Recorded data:
- Opening Delimiter -

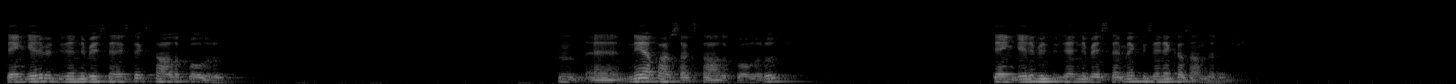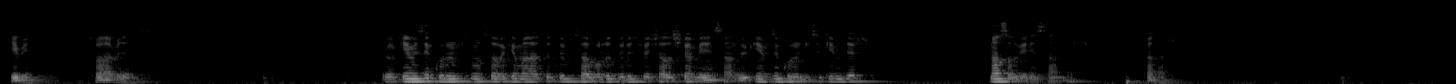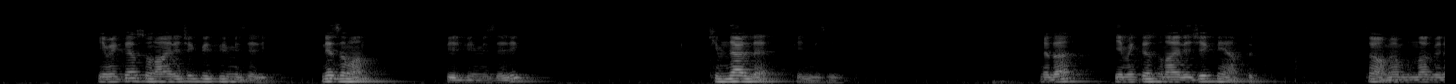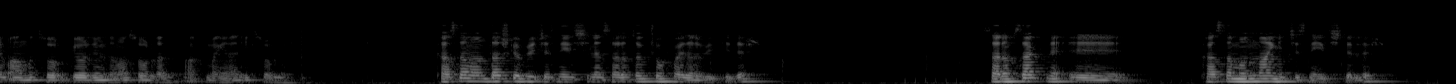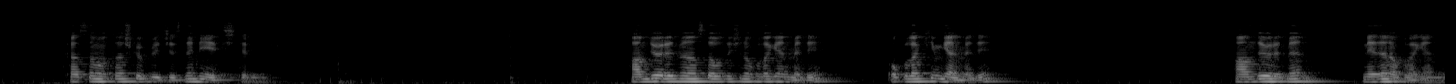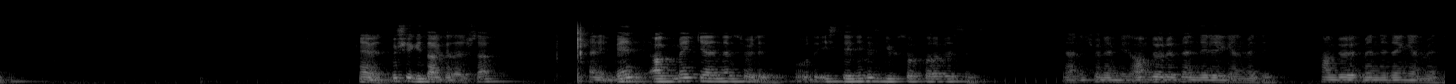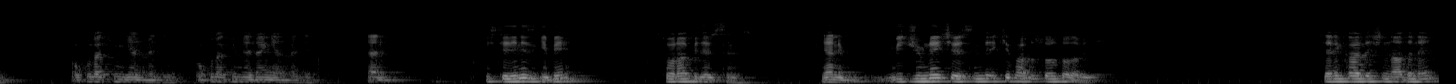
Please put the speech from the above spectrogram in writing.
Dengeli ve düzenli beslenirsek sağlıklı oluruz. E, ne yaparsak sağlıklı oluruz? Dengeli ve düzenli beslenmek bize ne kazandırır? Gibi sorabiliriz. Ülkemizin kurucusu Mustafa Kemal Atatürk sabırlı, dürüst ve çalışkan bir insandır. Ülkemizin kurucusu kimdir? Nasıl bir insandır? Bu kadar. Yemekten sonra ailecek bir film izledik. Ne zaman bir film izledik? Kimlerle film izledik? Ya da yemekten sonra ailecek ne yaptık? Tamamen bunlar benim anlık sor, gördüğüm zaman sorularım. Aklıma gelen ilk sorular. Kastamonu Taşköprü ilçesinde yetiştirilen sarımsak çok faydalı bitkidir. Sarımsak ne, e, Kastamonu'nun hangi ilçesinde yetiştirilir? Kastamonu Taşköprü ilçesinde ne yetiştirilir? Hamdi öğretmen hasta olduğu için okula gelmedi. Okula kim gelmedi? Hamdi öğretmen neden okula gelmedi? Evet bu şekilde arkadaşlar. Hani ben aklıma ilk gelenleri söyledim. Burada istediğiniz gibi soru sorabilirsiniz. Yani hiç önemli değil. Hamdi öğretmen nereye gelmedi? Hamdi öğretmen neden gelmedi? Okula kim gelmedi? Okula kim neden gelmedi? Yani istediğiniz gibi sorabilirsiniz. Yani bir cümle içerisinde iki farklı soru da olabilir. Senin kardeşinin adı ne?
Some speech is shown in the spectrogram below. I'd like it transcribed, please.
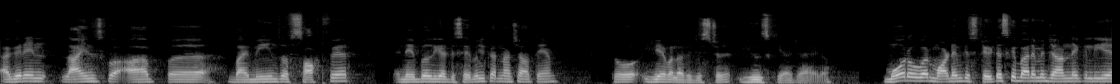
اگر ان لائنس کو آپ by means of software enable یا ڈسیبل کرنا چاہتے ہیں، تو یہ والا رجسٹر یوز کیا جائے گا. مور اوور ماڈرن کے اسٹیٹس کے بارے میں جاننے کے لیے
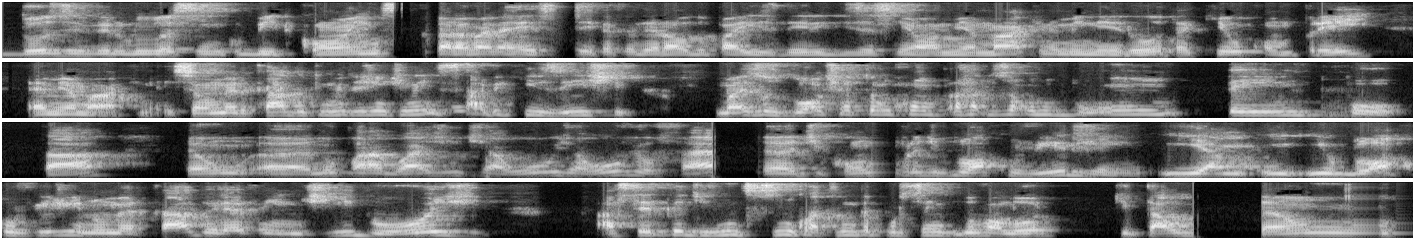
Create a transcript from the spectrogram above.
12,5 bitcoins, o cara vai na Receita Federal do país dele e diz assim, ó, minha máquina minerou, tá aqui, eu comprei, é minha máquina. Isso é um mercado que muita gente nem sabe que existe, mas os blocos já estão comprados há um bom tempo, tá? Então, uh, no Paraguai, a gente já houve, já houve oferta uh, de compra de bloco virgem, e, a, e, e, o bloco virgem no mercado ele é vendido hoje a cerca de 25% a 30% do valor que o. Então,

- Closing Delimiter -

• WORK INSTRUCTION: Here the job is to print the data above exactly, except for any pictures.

• RESULT OF THIS EXERCISE:
Please put the speech from the above spectrogram in writing.
Dengeli ve düzenli beslenirsek sağlıklı oluruz. E, ne yaparsak sağlıklı oluruz? Dengeli ve düzenli beslenmek bize ne kazandırır? Gibi sorabiliriz. Ülkemizin kurucusu Mustafa Kemal Atatürk sabırlı, dürüst ve çalışkan bir insandır. Ülkemizin kurucusu kimdir? Nasıl bir insandır? Bu kadar. Yemekten sonra ailecek bir film izledik. Ne zaman bir film izledik? Kimlerle film izledik? Ya da yemekten sonra ailecek ne yaptık? Tamamen bunlar benim anlık sor, gördüğüm zaman sorularım. Aklıma gelen ilk sorular. Kastamonu Taşköprü ilçesinde yetiştirilen sarımsak çok faydalı bitkidir. Sarımsak ne, e, Kastamonu'nun hangi ilçesinde yetiştirilir? Kastamonu Taşköprü ilçesinde ne yetiştirilir? Hamdi öğretmen hasta olduğu için okula gelmedi. Okula kim gelmedi? Hamdi öğretmen neden okula gelmedi? Evet bu şekilde arkadaşlar. Hani ben aklıma ilk gelenleri söyledim. Burada istediğiniz gibi soru sorabilirsiniz. Yani hiç önemli değil. Hamdi öğretmen nereye gelmedi? Hamdi öğretmen neden gelmedi? Okula kim gelmedi? Okula kim neden gelmedi? Yani istediğiniz gibi sorabilirsiniz. Yani bir cümle içerisinde iki farklı soru da olabilir. Senin kardeşinin adı ne?
Some speech is shown in the spectrogram below. I'd like it transcribed, please.
اگر ان لائنس کو آپ by means of software enable یا ڈسیبل کرنا چاہتے ہیں، تو یہ والا رجسٹر یوز کیا جائے گا. مور اوور ماڈرن کے اسٹیٹس کے بارے میں جاننے کے لیے
Create a transcript from the spectrogram above.
12,5 bitcoins, o cara vai na Receita Federal do país dele e diz assim, ó, minha máquina minerou, tá aqui, eu comprei, é minha máquina. Isso é um mercado que muita gente nem sabe que existe, mas os blocos já estão comprados há um bom tempo, tá? Então, uh, no Paraguai, a gente já houve, já houve oferta uh, de compra de bloco virgem, e, a, e, e, o bloco virgem no mercado ele é vendido hoje a cerca de 25% a 30% do valor que o. Então,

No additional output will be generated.